Lt. Col. Alexander Vindman, a key national security official who testified during the House impeachment inquiry and said earlier this month he plans to retire amid fears of ongoing political backlash, wrote in a Washington Post op-ed on Saturday that he is "not alone in this ignominious fate."

What he's saying: "The circumstances of my departure might have been more public, yet they are little different from those of dozens of other lifelong public servants who have left this administration with their integrity intact but their careers irreparably harmed," Vindman wrote.

  • "At no point in my career or life have I felt our nation’s values under greater threat and in more peril than at this moment. Our national government during the past few years has been more reminiscent of the authoritarian regime my family fled more than 40 years ago than the country I have devoted my life to serving."
  • "Our citizens are being subjected to the same kinds of attacks tyrants launch against their critics and political opponents. Those who choose loyalty to American values and allegiance to the Constitution over devotion to a mendacious president and his enablers are punished."

The big picture: The president fired Vindman in February as the National Security Council's leading expert on Ukraine for being "insubordinate." Top military leaders — including Secretary of Defense Mark Esper — claim that Vindman did not face political backlash for his testimony.

  • Vindman had told the House that Trump's push for Ukraine to investigate former Vice President Joe Biden was "improper."

Go deeper

56 mins ago - Politics & Policy

Bipartisan group of senators seeks coronavirus stimulus deal

Sens.

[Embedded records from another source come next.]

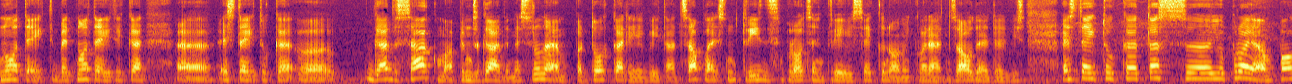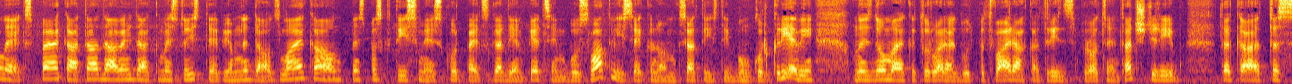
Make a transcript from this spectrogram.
noteikti, bet noteikti, ka es teiktu, ka gada sākumā, pirms gada, mēs runājām par to, ka arī bija tāds aplēses, nu, 30% Krievijas ekonomika varētu zaudēt. Es teiktu, ka tas uh, joprojām paliek spēkā tādā veidā, ka mēs to izstiepjam nedaudz laikā, un mēs paskatīsimies, kur pēc gadiem pieciem būs Latvijas ekonomikas attīstība un kur Krievija. Un es domāju, ka tur varētu būt pat vairāk kā 30% atšķirība. Tas,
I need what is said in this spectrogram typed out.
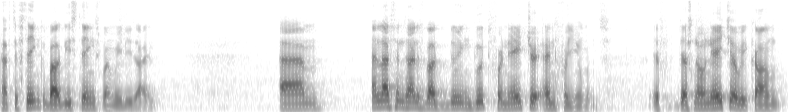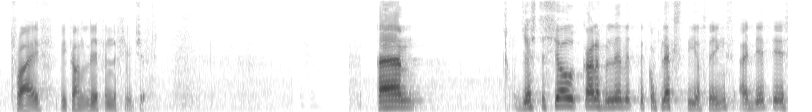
I have to think about these things when we design. Um, and life design is about doing good for nature and for humans. If there's no nature, we can't thrive, we can't live in the future. Um, just to show kind of a little bit the complexity of things, I did this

Joe Manchin (D-W.V.) and Susan Collins (R-Maine). Photo: Drew Angerer/Getty Images

At least eight Republican and Democratic senators have formed an informal working group aimed at securing new coronavirus spending during the lame-duck session, a move favored by President-elect Biden, two sources familiar with the group tell Axios.

Why it matters: It may be the most significant bipartisan step toward COVID relief in months.

FCC chairman to depart in January

FCC Chairman Ajit Pai. Photo: Alex Wong/Getty Images

Ajit Pai will leave his post as chairman of the Federal Communications Commission on Jan. 20, the agency said today.

Why it matters: Pai's Inauguration Day departure is in keeping with agency tradition, and could set up the Biden administration with a 2-1 Democratic majority at the FCC if the Senate fails to confirm another Trump nominee during the lame-duck period.

Ben Geman, author of Generate
2 hours ago - Economy & Business

GM's shrinking deal with Nikola

Illustration: Rebecca Zisser/Axios

General Motors will no longer take an equity stake in Nikola Corp. or build its pickup truck, under a revised deal that still envisions GM as a key tech supplier for Nikola's planned line of electric and fuel cell heavy trucks.

Driving the news: The revised agreement Monday is smaller in scope than a draft partnership rolled out in September that had included a $2 billion stake in the startup and an agreement to build its Badger pickup.